• _Task to complete_
Could you count the lines below that include the word "heading" and give only the number?

• _Data supplied_
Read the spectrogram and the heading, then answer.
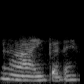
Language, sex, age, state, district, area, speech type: Malayalam, female, 45-60, Kerala, Kozhikode, urban, conversation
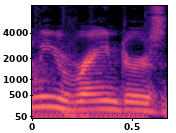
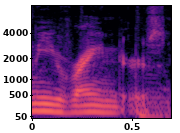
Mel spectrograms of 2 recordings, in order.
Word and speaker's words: Reijnders: With Reijnders now landing at Milan, Yunus Musah reportedly the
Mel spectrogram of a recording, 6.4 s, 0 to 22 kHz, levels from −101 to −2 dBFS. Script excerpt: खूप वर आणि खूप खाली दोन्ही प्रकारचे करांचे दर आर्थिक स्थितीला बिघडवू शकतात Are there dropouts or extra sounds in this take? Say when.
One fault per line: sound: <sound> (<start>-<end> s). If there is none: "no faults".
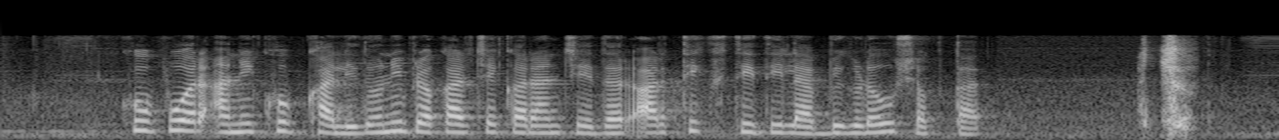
sound: sneeze (5.7-6.0 s)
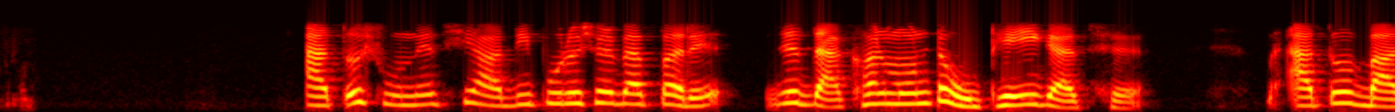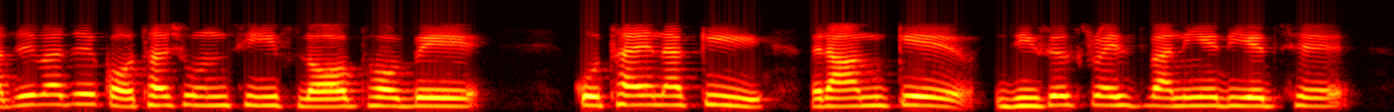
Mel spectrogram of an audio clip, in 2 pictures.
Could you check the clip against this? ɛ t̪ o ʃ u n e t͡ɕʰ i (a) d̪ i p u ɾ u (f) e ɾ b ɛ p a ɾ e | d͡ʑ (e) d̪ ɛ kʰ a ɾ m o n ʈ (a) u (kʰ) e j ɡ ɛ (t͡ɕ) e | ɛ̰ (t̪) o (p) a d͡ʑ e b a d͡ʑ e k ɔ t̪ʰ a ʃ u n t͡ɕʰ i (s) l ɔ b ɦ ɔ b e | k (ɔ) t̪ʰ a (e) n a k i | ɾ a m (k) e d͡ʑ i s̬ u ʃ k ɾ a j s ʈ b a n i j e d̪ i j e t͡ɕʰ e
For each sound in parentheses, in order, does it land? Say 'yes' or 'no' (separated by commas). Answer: yes, no, yes, yes, no, no, yes, no, no, no, yes, yes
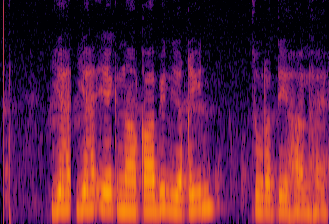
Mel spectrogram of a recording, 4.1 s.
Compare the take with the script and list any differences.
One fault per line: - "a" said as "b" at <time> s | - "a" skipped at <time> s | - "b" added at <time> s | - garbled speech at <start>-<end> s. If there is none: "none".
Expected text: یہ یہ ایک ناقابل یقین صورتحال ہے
none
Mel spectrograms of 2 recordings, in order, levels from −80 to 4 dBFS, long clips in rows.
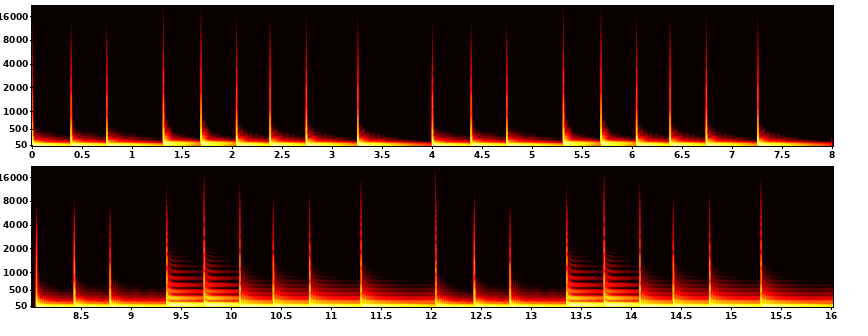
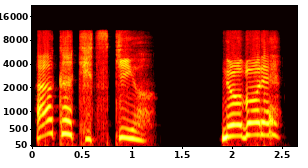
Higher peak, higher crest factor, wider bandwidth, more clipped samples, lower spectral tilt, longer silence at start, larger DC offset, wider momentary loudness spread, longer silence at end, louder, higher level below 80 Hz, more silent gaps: about the same, -2 dBFS vs 0 dBFS; about the same, 10 dB vs 14 dB; second, 2.6 kHz vs 11 kHz; neither; first, -10.5 dB/octave vs -2.5 dB/octave; about the same, 0 s vs 0.05 s; neither; about the same, 7 LU vs 7 LU; second, 0 s vs 0.2 s; about the same, -14 LUFS vs -12 LUFS; first, -12 dBFS vs -52 dBFS; second, none vs 1.32-1.83 s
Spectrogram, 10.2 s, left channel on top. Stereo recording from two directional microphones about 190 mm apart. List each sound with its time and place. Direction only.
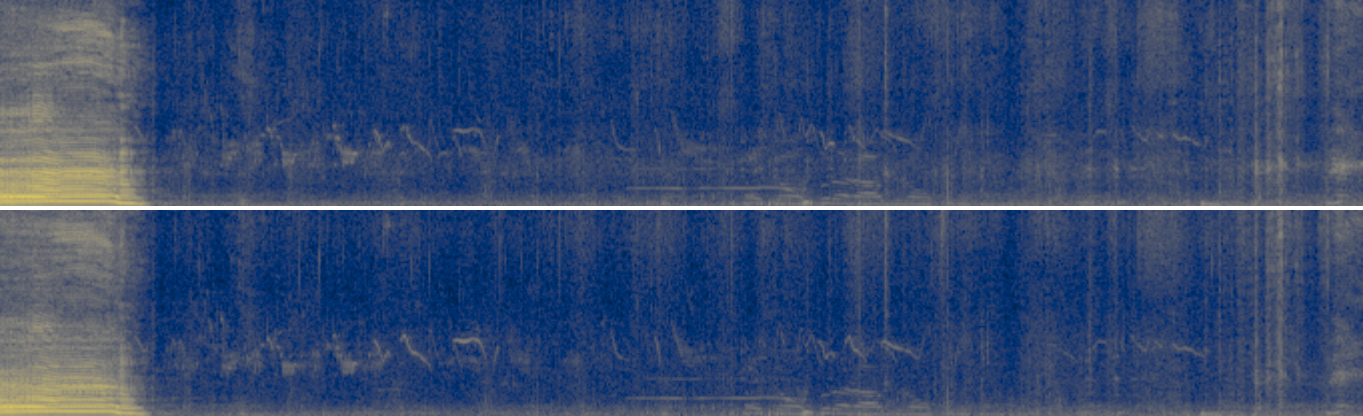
0.0 s grunt: 30° right (ahead or behind)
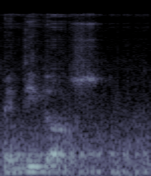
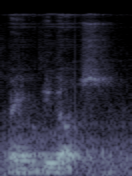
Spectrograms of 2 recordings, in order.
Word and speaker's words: veintidós: So we need an accent on that last vowel, veintidós. Otherwise, it'd be pronounced veintidos. But it's veintidós.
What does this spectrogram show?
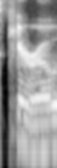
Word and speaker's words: Cairo: of the hospital i was born in in cairo new york they pronounce it cairo when it's in egypt but it's cairo in the hudson valley uh within a mile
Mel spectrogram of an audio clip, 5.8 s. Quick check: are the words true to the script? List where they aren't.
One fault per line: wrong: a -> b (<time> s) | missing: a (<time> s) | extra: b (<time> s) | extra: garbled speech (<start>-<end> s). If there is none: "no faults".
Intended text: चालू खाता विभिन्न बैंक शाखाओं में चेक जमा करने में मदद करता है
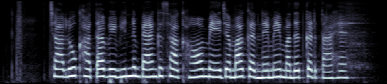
missing: चेक (3.3 s)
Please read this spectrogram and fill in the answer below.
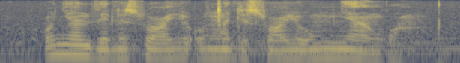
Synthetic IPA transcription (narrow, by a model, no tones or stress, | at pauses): ɔɲand͡zʱeliswajɔʔɔŋ͡ǀed̥ʱiswajɔum̩ɲaːŋɡʱwa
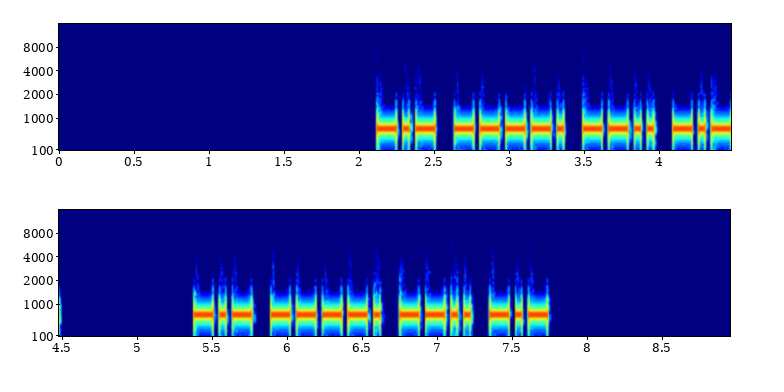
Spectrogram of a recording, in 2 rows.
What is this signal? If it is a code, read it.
Morse code, heard as a keyed tone, about 28 wpm, 700 Hz. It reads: K9ZK K9ZK
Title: USA Call Signs - 4 Characters - Repeated 2x - 28wpm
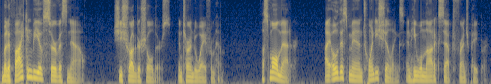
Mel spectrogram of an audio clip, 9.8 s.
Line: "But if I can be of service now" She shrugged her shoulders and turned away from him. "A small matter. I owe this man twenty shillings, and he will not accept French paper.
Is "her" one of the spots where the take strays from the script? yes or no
no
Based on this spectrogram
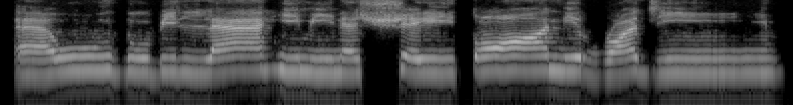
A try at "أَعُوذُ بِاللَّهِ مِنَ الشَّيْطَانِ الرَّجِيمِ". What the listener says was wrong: باللہ میں بھی تھوڑا سا ایک اعوذ باللہ میں بھی الف کو تھوڑا اونچا کیجیے، لمبا کیجیے، یعنی اوپر کی طرف لے کے جائیے. اعوذ باللہ باللہ لا نہیں، اعوذ باللہ من الشیطان الرجیم.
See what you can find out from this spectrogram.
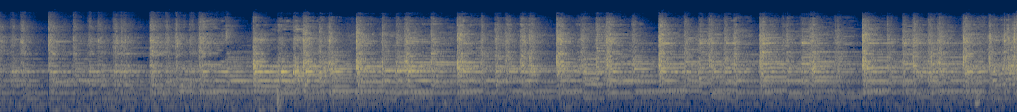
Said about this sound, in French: Donc le départ de la chanson, c'était sur mon téléphone, c'est ça. Ça c'est vraiment une guitare électrique contre le téléphone.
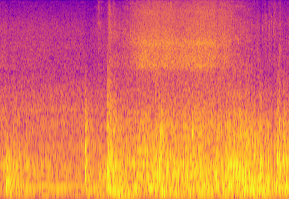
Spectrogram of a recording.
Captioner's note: rattling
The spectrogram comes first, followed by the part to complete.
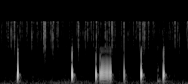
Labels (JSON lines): {"label": "biophony, knock croak", "recorder": "SoundTrap 300"}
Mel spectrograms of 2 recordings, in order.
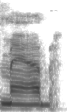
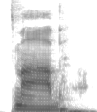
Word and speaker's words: Smab: And Smab told us it's pronounced Smab. Short Smab. A like slab. Slab. Yep. Smab. Smob.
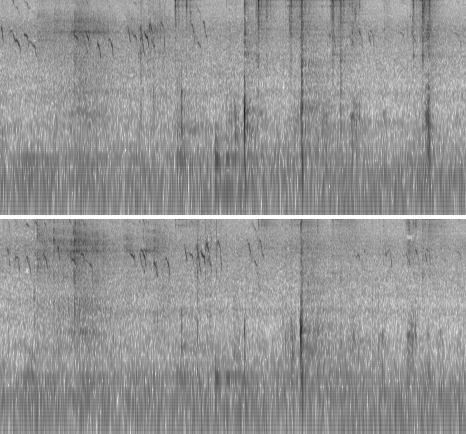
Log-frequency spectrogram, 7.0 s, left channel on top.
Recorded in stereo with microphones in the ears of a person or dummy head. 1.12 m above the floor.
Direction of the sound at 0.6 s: 70° right (ahead or behind).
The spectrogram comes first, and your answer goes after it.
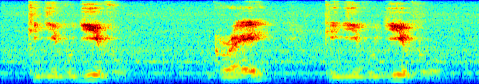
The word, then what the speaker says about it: kijivujivu: Grey = Kijivujivu Kijivujivu, originates from the word'majivu' = ashes, so it is ash color!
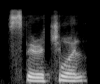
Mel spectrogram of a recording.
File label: "spiritual", Indian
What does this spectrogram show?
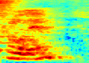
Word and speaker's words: phloem: F for food, so for you pronounce it, F for phloem. So this pronunciation trick will be helpful for learning the type of particles transported from the phloem.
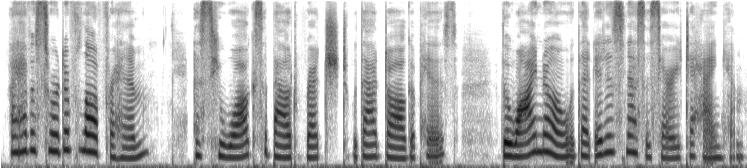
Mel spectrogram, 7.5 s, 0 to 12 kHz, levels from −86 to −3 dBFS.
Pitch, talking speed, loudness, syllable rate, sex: 265 Hz, 225 wpm, -19 LUFS, 5.2 syllables/s, female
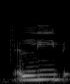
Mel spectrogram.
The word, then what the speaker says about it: Libre: But YSL, Libre Intense.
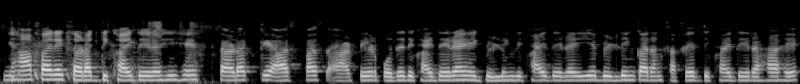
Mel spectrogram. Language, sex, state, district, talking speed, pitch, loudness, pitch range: Hindi, female, Goa, North and South Goa, 225 wpm, 195 Hz, -17 LUFS, 190-205 Hz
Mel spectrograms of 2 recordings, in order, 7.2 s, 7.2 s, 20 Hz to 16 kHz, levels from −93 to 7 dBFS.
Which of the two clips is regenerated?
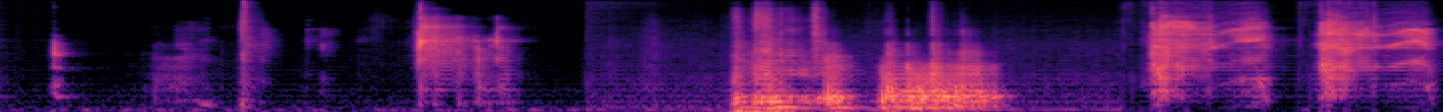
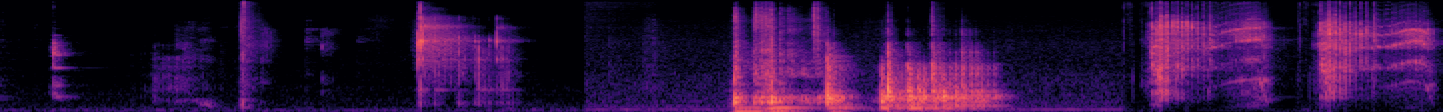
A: first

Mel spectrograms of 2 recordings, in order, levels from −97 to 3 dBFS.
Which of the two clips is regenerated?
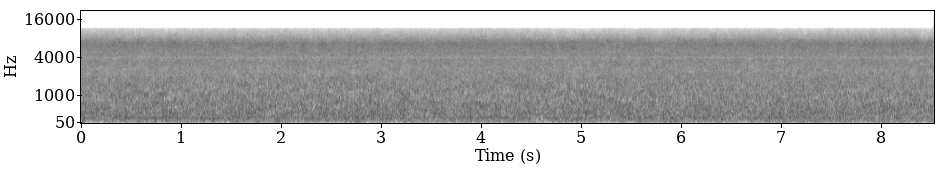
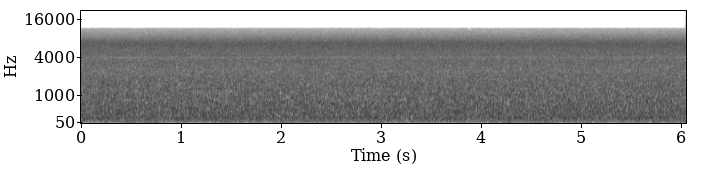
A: first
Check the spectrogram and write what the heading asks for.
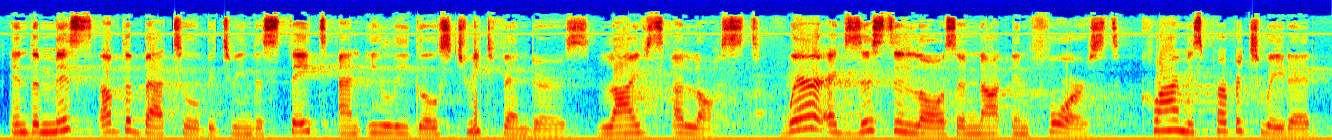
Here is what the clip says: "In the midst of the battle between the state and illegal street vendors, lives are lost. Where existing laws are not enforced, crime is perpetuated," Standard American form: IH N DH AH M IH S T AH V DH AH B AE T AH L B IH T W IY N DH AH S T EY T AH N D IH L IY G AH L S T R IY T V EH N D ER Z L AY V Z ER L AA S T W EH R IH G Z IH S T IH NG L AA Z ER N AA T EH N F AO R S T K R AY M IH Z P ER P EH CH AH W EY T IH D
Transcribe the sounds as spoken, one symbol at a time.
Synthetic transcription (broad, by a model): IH N DH AH M IH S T AH V DH AH B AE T L B IH T W IY N DH AH S T EY T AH N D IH L IY G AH L S T R IY T V EH N D ER Z L AY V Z ER L AA S T W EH R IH G Z IH S T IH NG L AA Z ER N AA T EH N F AO R S T K R AY M IH Z P ER P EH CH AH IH T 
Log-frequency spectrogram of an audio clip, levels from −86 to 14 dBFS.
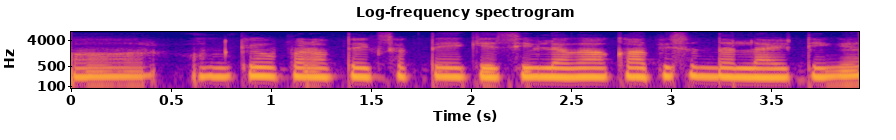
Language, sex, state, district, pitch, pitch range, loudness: Hindi, female, Maharashtra, Mumbai Suburban, 220 Hz, 215-225 Hz, -12 LUFS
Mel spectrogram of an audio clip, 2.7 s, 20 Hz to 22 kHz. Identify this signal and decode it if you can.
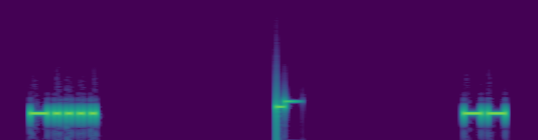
Morse code, heard as a keyed tone, about 39 wpm, 700 Hz. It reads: 6 M
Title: Single Character (Letter:Number:Punctuation:Prosign) 40wpm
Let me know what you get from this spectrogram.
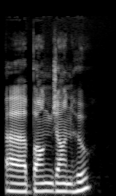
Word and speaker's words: Bong Joon-ho: Bong Joon-ho.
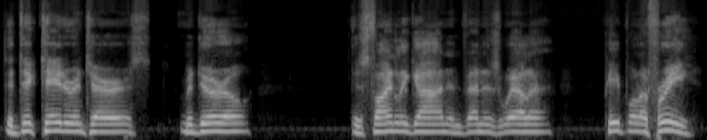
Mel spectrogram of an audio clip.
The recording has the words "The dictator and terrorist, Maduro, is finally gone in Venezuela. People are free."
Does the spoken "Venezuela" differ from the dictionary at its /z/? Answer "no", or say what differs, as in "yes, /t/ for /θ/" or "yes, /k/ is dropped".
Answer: no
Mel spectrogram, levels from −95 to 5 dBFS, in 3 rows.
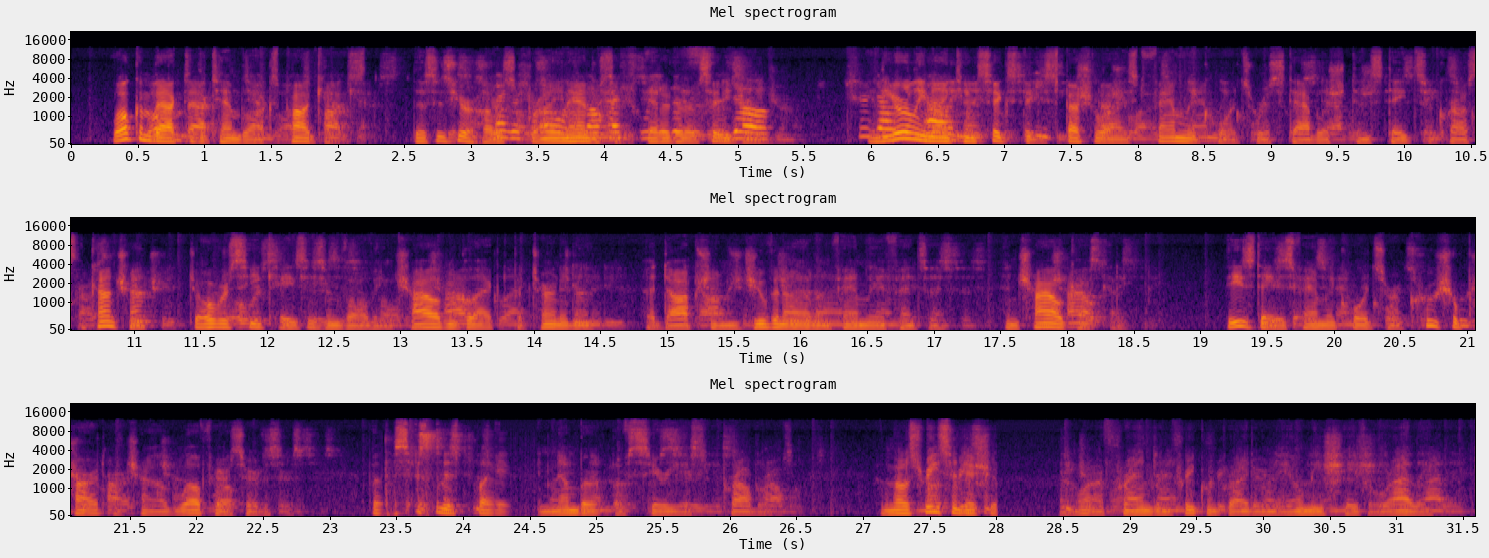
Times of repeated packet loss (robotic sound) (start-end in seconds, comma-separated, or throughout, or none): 23.35-24.26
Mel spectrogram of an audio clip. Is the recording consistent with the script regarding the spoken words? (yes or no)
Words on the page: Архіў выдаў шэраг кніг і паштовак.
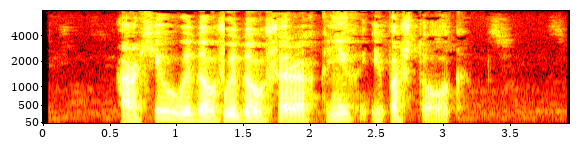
no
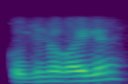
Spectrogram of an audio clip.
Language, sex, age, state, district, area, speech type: Odia, male, 18-30, Odisha, Kendujhar, urban, conversation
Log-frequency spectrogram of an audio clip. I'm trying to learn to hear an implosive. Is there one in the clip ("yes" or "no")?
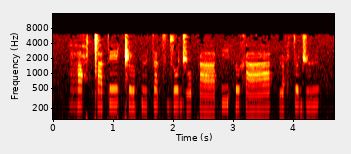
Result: no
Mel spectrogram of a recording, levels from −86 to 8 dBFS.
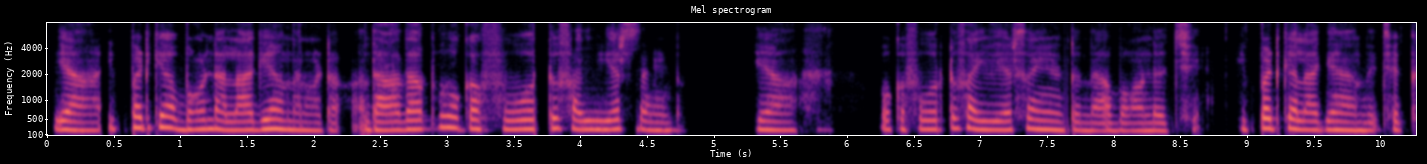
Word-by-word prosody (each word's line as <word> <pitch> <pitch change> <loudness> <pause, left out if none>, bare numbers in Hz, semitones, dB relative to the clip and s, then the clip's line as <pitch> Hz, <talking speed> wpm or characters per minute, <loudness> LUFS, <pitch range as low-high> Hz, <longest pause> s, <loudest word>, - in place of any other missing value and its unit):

• _Written solution_
2